**Stored items**:
* * * * * * * * *

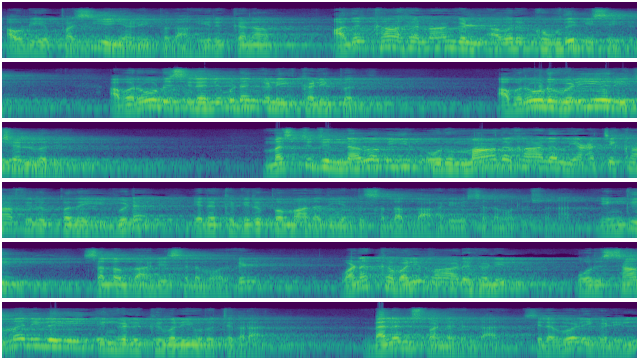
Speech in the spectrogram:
அவருடைய பசியை அணைப்பதாக இருக்கலாம். அதற்காக நாங்கள் அவருக்கு உதவி செய்வது அவரோடு சில நிமிடங்களை கழிப்பது. அவரோடு வெளியேறி செல்வது. மஸ்ஜிது நபவியில் ஒரு மாத காலம் யாச்சிக்காஃப் இருப்பதை விட எனக்கு விருப்பமானது என்று சல்லல்லா அலிவசல்லம் அவர்கள் சொன்னார் எங்கு? சல்லல்லா அலிசல்லம் அவர்கள் வணக்க வழிபாடுகளில் ஒரு சமநிலையை எங்களுக்கு வலியுறுத்துகிறார். பேலன்ஸ் பண்ணுகின்றார். சில வேளைகளில்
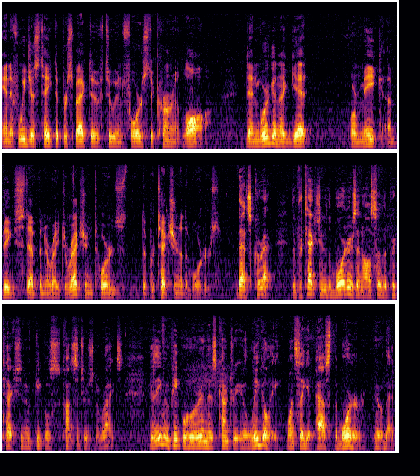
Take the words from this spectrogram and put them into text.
And if we just take the perspective to enforce the current law, then we're going to get or make a big step in the right direction towards the protection of the borders. That's correct. The protection of the borders and also the protection of people's constitutional rights. Because even people who are in this country illegally, once they get past the border, you know, that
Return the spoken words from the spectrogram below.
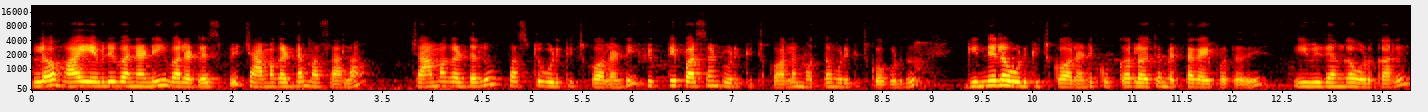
హలో హాయ్ ఎవ్రీవన్ అండి. వాళ్ళ రెసిపీ చామగడ్డ మసాలా. చామగడ్డలు ఫస్ట్ ఉడికించుకోవాలండి. ఫిఫ్టీ పర్సెంట్ ఉడికించుకోవాలి. మొత్తం ఉడికించుకోకూడదు. గిన్నెలో ఉడికించుకోవాలండి. కుక్కర్లో అయితే మెత్తగా అయిపోతుంది. ఈ విధంగా ఉడకాలి.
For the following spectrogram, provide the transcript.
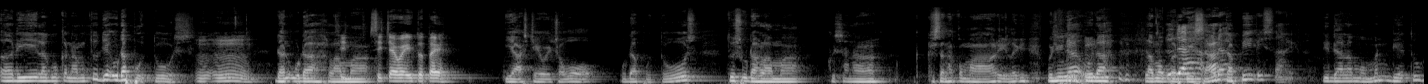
eh, di lagu keenam itu dia udah putus Mm-mm. dan udah si, lama si cewek itu teh. ya cewek cowok udah putus terus udah lama ke sana ke sana kemari lagi maksudnya udah lama Udah, berpisah udah tapi pisah, gitu. di dalam momen dia tuh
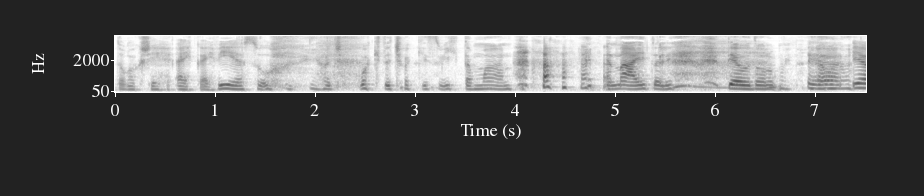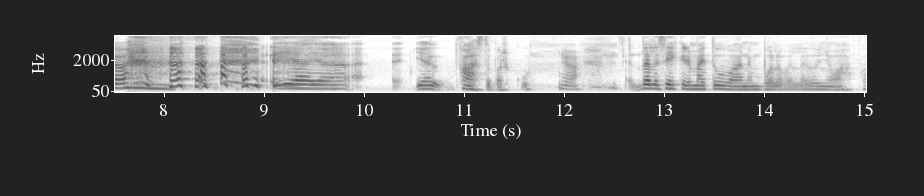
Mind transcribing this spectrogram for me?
tongaksi äikka ei viesu ja kokta chokis vihta maan. Ja näit oli teudolmin. Joo. Joo. ja ja ja Tällä sikkeri mä tuu vaan puolella on jo ahpu.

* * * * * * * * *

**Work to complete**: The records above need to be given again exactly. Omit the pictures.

**Exercise answer**:
Speech in the spectrogram:
அவருடைய பசியை அணைப்பதாக இருக்கலாம். அதற்காக நாங்கள் அவருக்கு உதவி செய்வது அவரோடு சில நிமிடங்களை கழிப்பது. அவரோடு வெளியேறி செல்வது. மஸ்ஜிது நபவியில் ஒரு மாத காலம் யாச்சிக்காஃப் இருப்பதை விட எனக்கு விருப்பமானது என்று சல்லல்லா அலிவசல்லம் அவர்கள் சொன்னார் எங்கு? சல்லல்லா அலிசல்லம் அவர்கள் வணக்க வழிபாடுகளில் ஒரு சமநிலையை எங்களுக்கு வலியுறுத்துகிறார். பேலன்ஸ் பண்ணுகின்றார். சில வேளைகளில்
Take the words from this spectrogram and put them into text.
And if we just take the perspective to enforce the current law, then we're going to get or make a big step in the right direction towards the protection of the borders. That's correct. The protection of the borders and also the protection of people's constitutional rights. Because even people who are in this country illegally, once they get past the border, you know, that
Return the spoken words from the spectrogram below.
హలో హాయ్ ఎవ్రీవన్ అండి. వాళ్ళ రెసిపీ చామగడ్డ మసాలా. చామగడ్డలు ఫస్ట్ ఉడికించుకోవాలండి. ఫిఫ్టీ పర్సెంట్ ఉడికించుకోవాలి. మొత్తం ఉడికించుకోకూడదు. గిన్నెలో ఉడికించుకోవాలండి. కుక్కర్లో అయితే మెత్తగా అయిపోతుంది. ఈ విధంగా ఉడకాలి.
For the following spectrogram, provide the transcript.
eh, di lagu keenam itu dia udah putus Mm-mm. dan udah si, lama si cewek itu teh. ya cewek cowok udah putus terus udah lama ke sana ke sana kemari lagi maksudnya udah lama Udah, berpisah udah tapi pisah, gitu. di dalam momen dia tuh
Mind transcribing this spectrogram for me?
tongaksi äikka ei viesu ja kokta chokis vihta maan. Ja näit oli teudolmin. Joo. Joo. ja ja ja Tällä sikkeri mä tuu vaan puolella on jo ahpu.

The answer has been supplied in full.